— About this exercise —
Please copy the records exactly as they appear, with all pictures left out.

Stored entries

··········

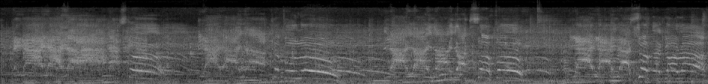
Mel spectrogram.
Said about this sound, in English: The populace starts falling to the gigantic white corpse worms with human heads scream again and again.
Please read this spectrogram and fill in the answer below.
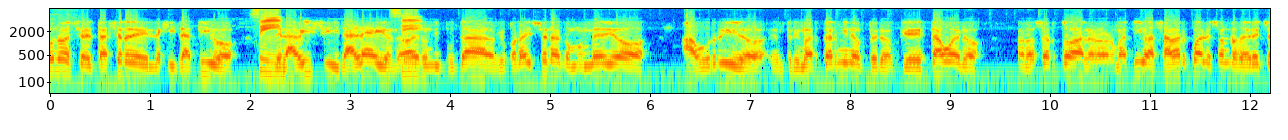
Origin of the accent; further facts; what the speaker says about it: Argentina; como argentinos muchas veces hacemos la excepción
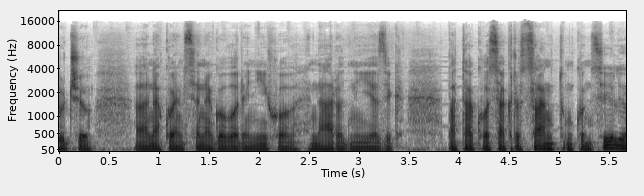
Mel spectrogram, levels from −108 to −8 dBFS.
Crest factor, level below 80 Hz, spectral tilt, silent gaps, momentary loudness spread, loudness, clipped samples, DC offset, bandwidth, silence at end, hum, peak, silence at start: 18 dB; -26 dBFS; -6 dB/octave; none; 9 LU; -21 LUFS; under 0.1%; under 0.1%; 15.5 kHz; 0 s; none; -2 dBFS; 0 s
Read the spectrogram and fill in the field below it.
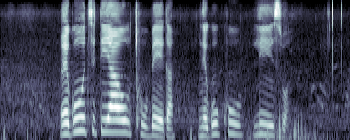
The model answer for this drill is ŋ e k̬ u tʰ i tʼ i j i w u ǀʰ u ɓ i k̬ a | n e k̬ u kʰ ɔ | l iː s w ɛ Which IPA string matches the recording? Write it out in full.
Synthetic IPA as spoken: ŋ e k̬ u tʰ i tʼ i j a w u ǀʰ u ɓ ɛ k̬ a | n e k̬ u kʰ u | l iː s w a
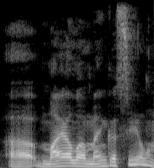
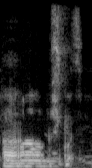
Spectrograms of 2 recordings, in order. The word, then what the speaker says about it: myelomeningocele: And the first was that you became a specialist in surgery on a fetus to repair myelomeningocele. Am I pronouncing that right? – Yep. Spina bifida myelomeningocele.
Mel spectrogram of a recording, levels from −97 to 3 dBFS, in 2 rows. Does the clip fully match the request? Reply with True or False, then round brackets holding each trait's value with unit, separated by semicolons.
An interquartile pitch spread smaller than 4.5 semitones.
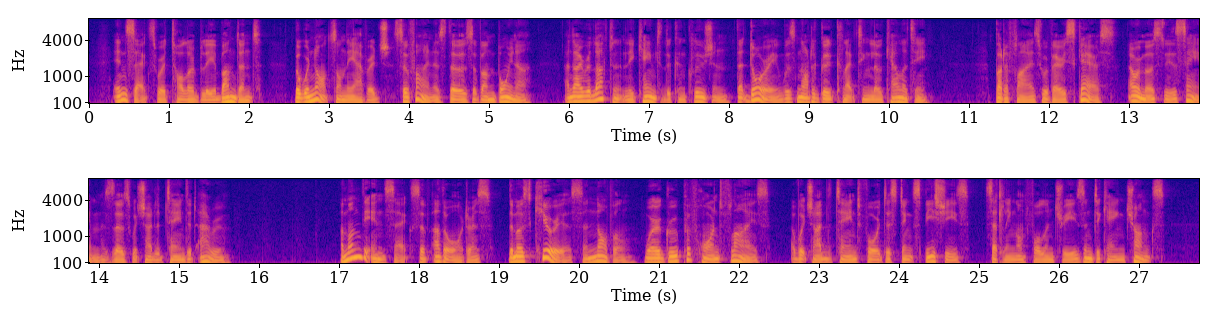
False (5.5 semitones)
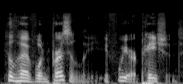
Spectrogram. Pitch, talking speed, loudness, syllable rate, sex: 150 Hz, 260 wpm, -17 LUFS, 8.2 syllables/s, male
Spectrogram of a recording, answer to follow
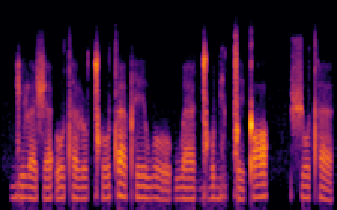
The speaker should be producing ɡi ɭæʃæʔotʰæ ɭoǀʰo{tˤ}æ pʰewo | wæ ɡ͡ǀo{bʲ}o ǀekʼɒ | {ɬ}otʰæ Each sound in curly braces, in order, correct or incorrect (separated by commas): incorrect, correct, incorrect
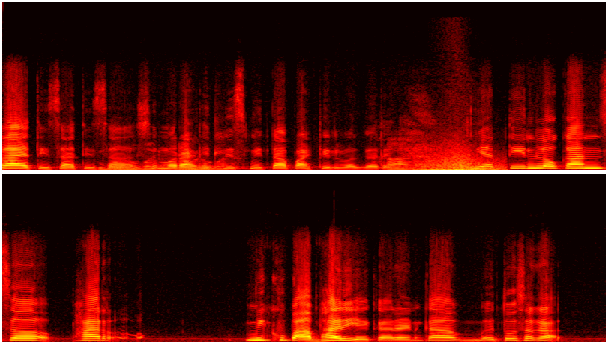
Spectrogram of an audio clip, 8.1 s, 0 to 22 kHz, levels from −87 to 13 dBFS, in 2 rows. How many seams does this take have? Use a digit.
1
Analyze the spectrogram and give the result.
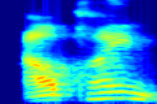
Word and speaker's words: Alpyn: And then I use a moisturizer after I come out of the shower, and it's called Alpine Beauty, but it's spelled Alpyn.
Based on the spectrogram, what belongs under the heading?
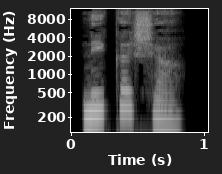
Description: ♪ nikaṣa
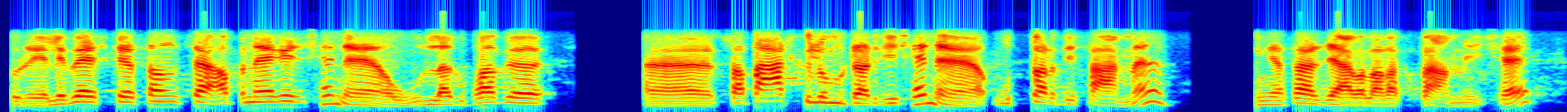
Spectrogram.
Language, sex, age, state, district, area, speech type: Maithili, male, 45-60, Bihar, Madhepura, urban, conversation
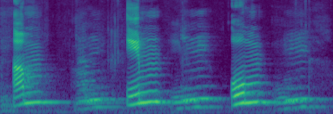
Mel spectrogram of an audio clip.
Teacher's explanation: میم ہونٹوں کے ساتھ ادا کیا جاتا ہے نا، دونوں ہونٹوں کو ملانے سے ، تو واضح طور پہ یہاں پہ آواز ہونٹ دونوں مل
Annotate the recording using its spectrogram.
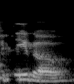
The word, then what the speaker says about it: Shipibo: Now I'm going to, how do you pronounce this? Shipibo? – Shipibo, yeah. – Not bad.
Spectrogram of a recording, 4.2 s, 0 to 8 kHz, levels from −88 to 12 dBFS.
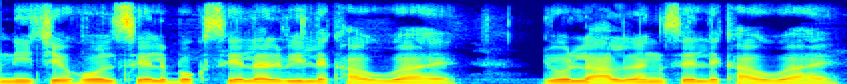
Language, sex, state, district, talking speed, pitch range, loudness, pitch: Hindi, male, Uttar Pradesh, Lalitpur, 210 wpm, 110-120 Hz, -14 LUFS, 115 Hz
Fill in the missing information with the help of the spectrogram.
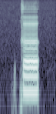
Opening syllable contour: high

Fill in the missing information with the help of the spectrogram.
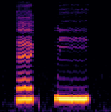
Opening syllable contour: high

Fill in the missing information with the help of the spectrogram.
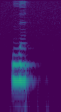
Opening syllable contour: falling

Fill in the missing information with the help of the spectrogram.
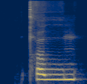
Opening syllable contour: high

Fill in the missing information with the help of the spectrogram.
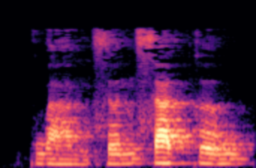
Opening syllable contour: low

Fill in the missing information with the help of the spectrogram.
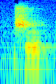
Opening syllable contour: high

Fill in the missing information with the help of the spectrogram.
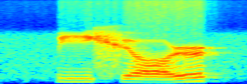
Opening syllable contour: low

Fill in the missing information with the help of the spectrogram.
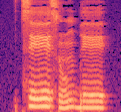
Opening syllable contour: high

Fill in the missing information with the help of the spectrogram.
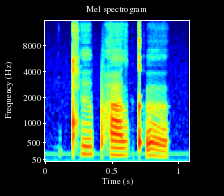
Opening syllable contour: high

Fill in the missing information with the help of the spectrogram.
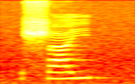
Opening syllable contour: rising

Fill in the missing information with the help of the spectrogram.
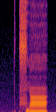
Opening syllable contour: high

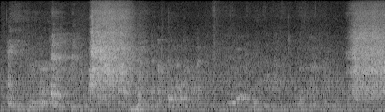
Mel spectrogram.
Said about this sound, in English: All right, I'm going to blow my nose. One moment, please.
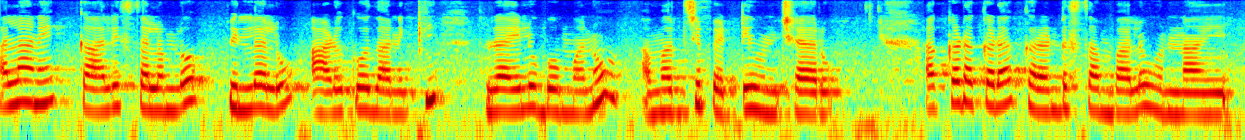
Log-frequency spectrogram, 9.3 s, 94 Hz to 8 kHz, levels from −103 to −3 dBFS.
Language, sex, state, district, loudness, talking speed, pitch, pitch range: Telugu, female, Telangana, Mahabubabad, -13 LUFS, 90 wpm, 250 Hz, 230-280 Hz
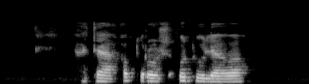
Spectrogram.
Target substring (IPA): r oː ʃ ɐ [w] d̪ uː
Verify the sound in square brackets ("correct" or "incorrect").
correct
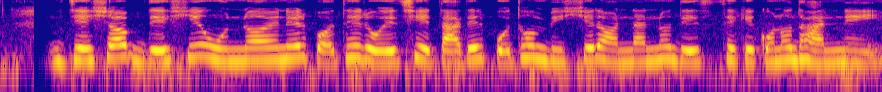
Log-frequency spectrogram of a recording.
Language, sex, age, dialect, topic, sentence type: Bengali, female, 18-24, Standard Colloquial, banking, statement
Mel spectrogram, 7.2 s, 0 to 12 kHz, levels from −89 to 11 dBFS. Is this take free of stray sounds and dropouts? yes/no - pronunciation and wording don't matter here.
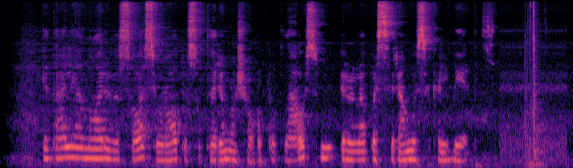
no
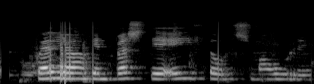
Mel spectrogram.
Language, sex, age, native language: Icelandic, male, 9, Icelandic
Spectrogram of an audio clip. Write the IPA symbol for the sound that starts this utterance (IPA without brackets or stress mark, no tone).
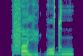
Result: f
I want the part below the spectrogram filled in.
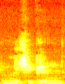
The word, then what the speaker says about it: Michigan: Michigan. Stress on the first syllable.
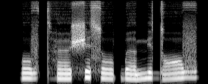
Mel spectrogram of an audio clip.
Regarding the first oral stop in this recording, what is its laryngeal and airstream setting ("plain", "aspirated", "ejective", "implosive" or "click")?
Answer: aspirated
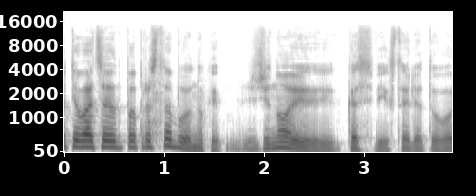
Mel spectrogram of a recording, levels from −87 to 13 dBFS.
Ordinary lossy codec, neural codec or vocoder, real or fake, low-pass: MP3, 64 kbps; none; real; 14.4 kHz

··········

— Written response —
Mel spectrogram.
Said about this sound, in English: The populace starts falling to the gigantic white corpse worms with human heads scream again and again.
Please read this spectrogram and fill in the answer below.
Origin of the accent; further facts; what the speaker says about it: Argentina; como argentinos muchas veces hacemos la excepción
Mel spectrogram, levels from −108 to −8 dBFS.
Crest factor, level below 80 Hz, spectral tilt, silent gaps, momentary loudness spread, loudness, clipped samples, DC offset, bandwidth, silence at end, hum, peak, silence at start: 18 dB; -26 dBFS; -6 dB/octave; none; 9 LU; -21 LUFS; under 0.1%; under 0.1%; 15.5 kHz; 0 s; none; -2 dBFS; 0 s
Read the spectrogram and fill in the field below it.
The model answer for this drill is ŋ e k̬ u tʰ i tʼ i j i w u ǀʰ u ɓ i k̬ a | n e k̬ u kʰ ɔ | l iː s w ɛ Which IPA string matches the recording? Write it out in full.
Synthetic IPA as spoken: ŋ e k̬ u tʰ i tʼ i j a w u ǀʰ u ɓ ɛ k̬ a | n e k̬ u kʰ u | l iː s w a
Spectrograms of 2 recordings, in order. The word, then what the speaker says about it: myelomeningocele: And the first was that you became a specialist in surgery on a fetus to repair myelomeningocele. Am I pronouncing that right? – Yep. Spina bifida myelomeningocele.
Mel spectrogram of a recording, levels from −97 to 3 dBFS, in 2 rows. Does the clip fully match the request? Reply with True or False, then round brackets holding each trait's value with unit, separated by semicolons.
An interquartile pitch spread smaller than 4.5 semitones.
False (5.5 semitones)
Spectrogram. Pitch, talking speed, loudness, syllable rate, sex: 150 Hz, 260 wpm, -17 LUFS, 8.2 syllables/s, male
Spectrogram of a recording, answer to follow
The speaker should be producing ɡi ɭæʃæʔotʰæ ɭoǀʰo{tˤ}æ pʰewo | wæ ɡ͡ǀo{bʲ}o ǀekʼɒ | {ɬ}otʰæ Each sound in curly braces, in order, correct or incorrect (separated by commas): incorrect, correct, incorrect
Spectrogram of an audio clip, 8.1 s, 0 to 22 kHz, levels from −87 to 13 dBFS, in 2 rows. How many seams does this take have? Use a digit.
1
Analyze the spectrogram and give the result.
Word and speaker's words: Alpyn: And then I use a moisturizer after I come out of the shower, and it's called Alpine Beauty, but it's spelled Alpyn.
Based on the spectrogram, what belongs under the heading?
Description: ♪ nikaṣa
Spectrogram.
Language, sex, age, state, district, area, speech type: Maithili, male, 45-60, Bihar, Madhepura, urban, conversation
Mel spectrogram of an audio clip.
Teacher's explanation: میم ہونٹوں کے ساتھ ادا کیا جاتا ہے نا، دونوں ہونٹوں کو ملانے سے ، تو واضح طور پہ یہاں پہ آواز ہونٹ دونوں مل
Annotate the recording using its spectrogram.
The word, then what the speaker says about it: Shipibo: Now I'm going to, how do you pronounce this? Shipibo? – Shipibo, yeah. – Not bad.
Spectrogram of a recording, 4.2 s, 0 to 8 kHz, levels from −88 to 12 dBFS.
Language, sex, state, district, talking speed, pitch range, loudness, pitch: Hindi, male, Uttar Pradesh, Lalitpur, 210 wpm, 110-120 Hz, -14 LUFS, 115 Hz
Fill in the missing information with the help of the spectrogram.
Opening syllable contour: high

Fill in the missing information with the help of the spectrogram.
Opening syllable contour: high

Fill in the missing information with the help of the spectrogram.
Opening syllable contour: falling

Fill in the missing information with the help of the spectrogram.
Opening syllable contour: high

Fill in the missing information with the help of the spectrogram.
Opening syllable contour: low

Fill in the missing information with the help of the spectrogram.
Opening syllable contour: high

Fill in the missing information with the help of the spectrogram.
Opening syllable contour: low

Fill in the missing information with the help of the spectrogram.
Opening syllable contour: high

Fill in the missing information with the help of the spectrogram.
Opening syllable contour: high

Fill in the missing information with the help of the spectrogram.
Opening syllable contour: rising

Fill in the missing information with the help of the spectrogram.
Opening syllable contour: high

Mel spectrogram.
Said about this sound, in English: All right, I'm going to blow my nose. One moment, please.
Log-frequency spectrogram, 9.3 s, 94 Hz to 8 kHz, levels from −103 to −3 dBFS.
Language, sex, state, district, loudness, talking speed, pitch, pitch range: Telugu, female, Telangana, Mahabubabad, -13 LUFS, 90 wpm, 250 Hz, 230-280 Hz
Spectrogram.
Target substring (IPA): r oː ʃ ɐ [w] d̪ uː
Verify the sound in square brackets ("correct" or "incorrect").
correct
Log-frequency spectrogram of a recording.
Language, sex, age, dialect, topic, sentence type: Bengali, female, 18-24, Standard Colloquial, banking, statement
Mel spectrogram, 7.2 s, 0 to 12 kHz, levels from −89 to 11 dBFS. Is this take free of stray sounds and dropouts? yes/no - pronunciation and wording don't matter here.
no
Mel spectrogram.
Language, sex, age, native language: Icelandic, male, 9, Icelandic
Spectrogram of an audio clip. Write the IPA symbol for the sound that starts this utterance (IPA without brackets or stress mark, no tone).
Result: f
I want the part below the spectrogram filled in.
The word, then what the speaker says about it: Michigan: Michigan. Stress on the first syllable.
Mel spectrogram of an audio clip.
Regarding the first oral stop in this recording, what is its laryngeal and airstream setting ("plain", "aspirated", "ejective", "implosive" or "click")?
Answer: aspirated
Mel spectrogram of a recording, levels from −87 to 13 dBFS.
Ordinary lossy codec, neural codec or vocoder, real or fake, low-pass: MP3, 64 kbps; none; real; 14.4 kHz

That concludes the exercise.